Ever cringe at what comes out of your own mouth? And then cringe some more later because “out of the heart the mouth speaks” (Matthew 12:34)? Here we go again.
This time it was the Central New York Dulcimer Circle. This is a quarterly gathering of regional dulcimer players, a chance for us to jam and socialize. It’s something I organized because I’d been part of a similar group in Virginia; when I moved here I started collecting names and contact info whenever anyone came up to me and said “I’ve got one of those” or something similar, and soon had enough names to get a jam started.
Somehow I fell into a moderating role, which I’m not at all comfortable with. I’ve been talking about it in my emails to the group, asking for volunteers to take over that role, and threatening to call on someone if no one volunteered. Still, it wasn’t really fair of me to pick on the first person who said anything at the following meeting. I could have just not said anything at all and let the meeting proceed however it might. I’m a little too much of a control freak to stand by silent, though; if no one else takes the lead, I tend to, even though I also tend to hate doing so.
Another professional joined us that meeting, and she and I were talking about students and private lessons. I explained that most of my students were married with families and jobs, and so they tended to come for a lesson whenever it was convenient, sometimes only once a year or so. I was very pleased with myself for explaining it this way, because there was no hint of blame, even though I would prefer to have students who could commit to regular lessons.
But then this other lady commented about how that’s one reason she doesn’t give lessons, that she wouldn’t have the patience for it, and I had to blurt out that I depend on it for a chunk of my income. Tasteless. Especially considering how many of those present are my students. As if making money were the only reason I have patience to give them lessons. Granted, there’s nothing wrong with making money by giving lessons, but I do in fact generally enjoy it as well. I like seeing people make progress on an instrument I’m captivated by, and I like to help them discover the dulcimer’s possibilities and their own style and that sort of thing. I do get frustrated when students don’t have time to devote to their progress (whether they have good reasons for that or not), and sometimes I address the frustration by reminding myself that not only is any progress good, but that each lesson is a little help in making a living.
Today I’m also thinking about another aspect of how anti-social I am. I worry that, by not participating in all the jams and other musical events around here, I’m blacklisting myself among the other musicians. Maybe I have few gigs because no one wants to hire such an anti-social performer who doesn’t do “her part” to support other musicians and the businesses that support local music.
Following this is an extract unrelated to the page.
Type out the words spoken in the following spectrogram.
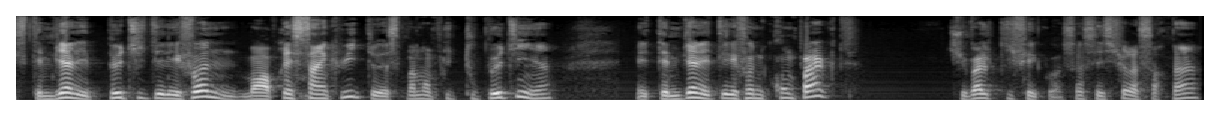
Si t'aimes bien les petits téléphones, bon après 5.8, euh, c'est pas non plus tout petit, hein, mais t'aimes bien les téléphones compacts, tu vas le kiffer quoi. Ça c'est sûr et certain.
I have good reasons and bad ones for not participating. I am more comfortable in small, quiet, orderly groups. I don’t like spending money or driving across town. I need lots of alone time and time with my even more introverted husband. I’m not a good jammer; I prefer to make my own music and work with a few others — like my trio partners — to create ensemble music.
I am easily bored. I’m not really lazy, but few things seem worth the effort to me. Things that seem worth it, I’ll make the effort; I drive nine hours to go to this one dulcimer festival each year.
I am so woefully insecure that I need lots of affirmation and attention, so I’m likely to feel lonely or insignificant at larger, noisier jams, or even small quiet orderly ones where everyone else is friends with one another and Yankee undemonstrative. I hate my insecurity, so I’d rather stay home than put myself in a position where I’m likely to be insecure, and where my insecurity will likely motivate me to say or do stupid things.
Tomorrow I am going to be playing at a Farmers Market an hour from here. I’ll be playing with someone I met at a jam over a year ago; she plays washtub bass. We might also have a fife and a guitar join us. This is sort of a big risk for me; I’m driving farther than I generally do for something that is unlikely to pay much, and I am agreeing to play with people I’ve never played with before. I hope it goes well; that we make good music that will be a blessing to folks at the market, and that I won’t do or say anything stupid out of insecurity or anything else that comes from the nastiness in my heart.